Taiwanese women are more likely to encounter verbal abuse in the workplace than men, a study examining workplace violence in the nation indicated.
A research team led by Cheng Ya-wen (鄭雅文), a associate professor in National Taiwan University’s Institute of Health Policy and Management, conducted the survey, questioning 9,509 male and 7,777 female participants about workplace abuse they encountered in the past year.
The types of violence analyzed include physical, verbal and psychological abuse, as well as sexual harassment.
The results showed that the prevalence of physical violence toward men was 0.81 percent, which is higher than that in women at 0.48 percent, Cheng said.
A total of 6.8 percent of men polled said they had experienced verbal violence in the workplace, which is lower than female employees’ 7.48 percent.
Women are also more likely than men to suffer psychological abuse in the forms of threats and social isolation, with 4.06 percent and 3.39 percent respectively saying that they have been victims of this form of violence, the study showed.
Cheng said that compared to physical violence, verbal and psychological abuse are more common in the nation’s workplaces, and women are more likely to be subjected to these forms of abuse than men.
Female employees are also more likely to be the victims of sexual harassment, a phenomenon that can be attributed to gender inequality, she said.

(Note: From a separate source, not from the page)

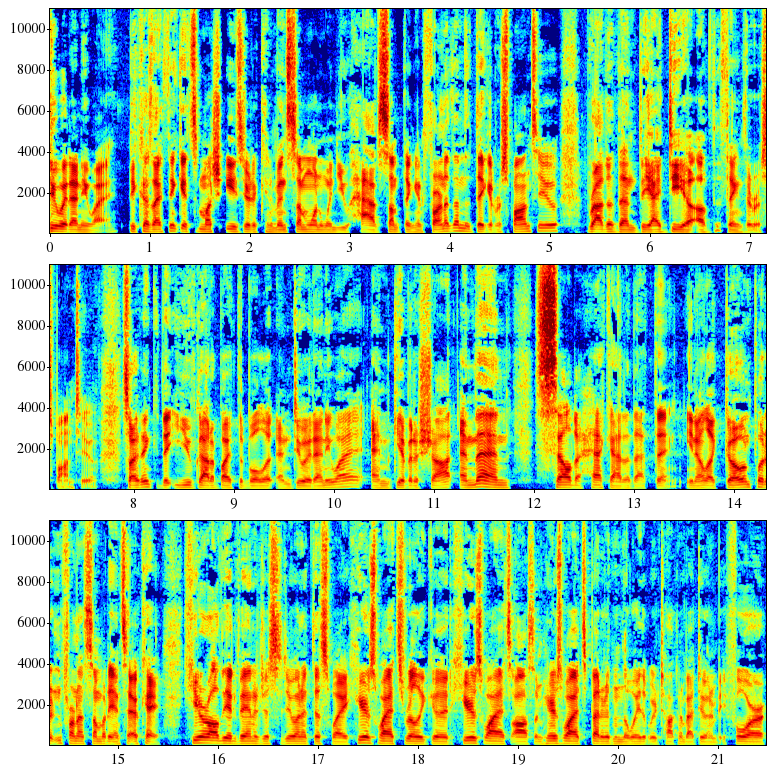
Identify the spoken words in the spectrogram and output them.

Cheng suggested that workplace psychological abuse is associated with office culture, and can result in long-term stress that can greatly affect employees’ physical and mental health.
The study found that among male workers, security guards are subjected most frequently to verbal, psychological and physical violence.
It also found that problems of verbal violence are common among female workers in finance, commerce, healthcare and customer service sectors.
Healthcare workers are the ones most susceptible to physical violence, the study showed.
Respondents who had experienced workplace violence over the past year were found to be at a higher risk of poor sleep, poor self-rated health status, emotional distress and low job satisfaction, the study said.
Night shifts, longer working hours, greater workloads, greater physical demands, job insecurity and lower workplace justice were found to be risk factors for workplace violence, Cheng said, adding that most victims try to endure the abuse and then quit when they feel overwhelmed.
“This kind of passive reaction to workplace abuse has contributed to its persistence, which then consolidates and becomes the workplace culture,” she added.
The Occupational Safety and Health Act (職業安全衛生法), legislated last year, stipulates that: “The employers shall adequately plan and adopt the necessary safety and health measures … to prevent wrongful physical or mental harm caused by the actions of others during the execution of job duties.”
However, “what counts as necessary measures is anyone’s guess,” Cheng said, urging authorities and corporations to take the problem head on and institute regulations on filing complaints and protecting victims of abuse.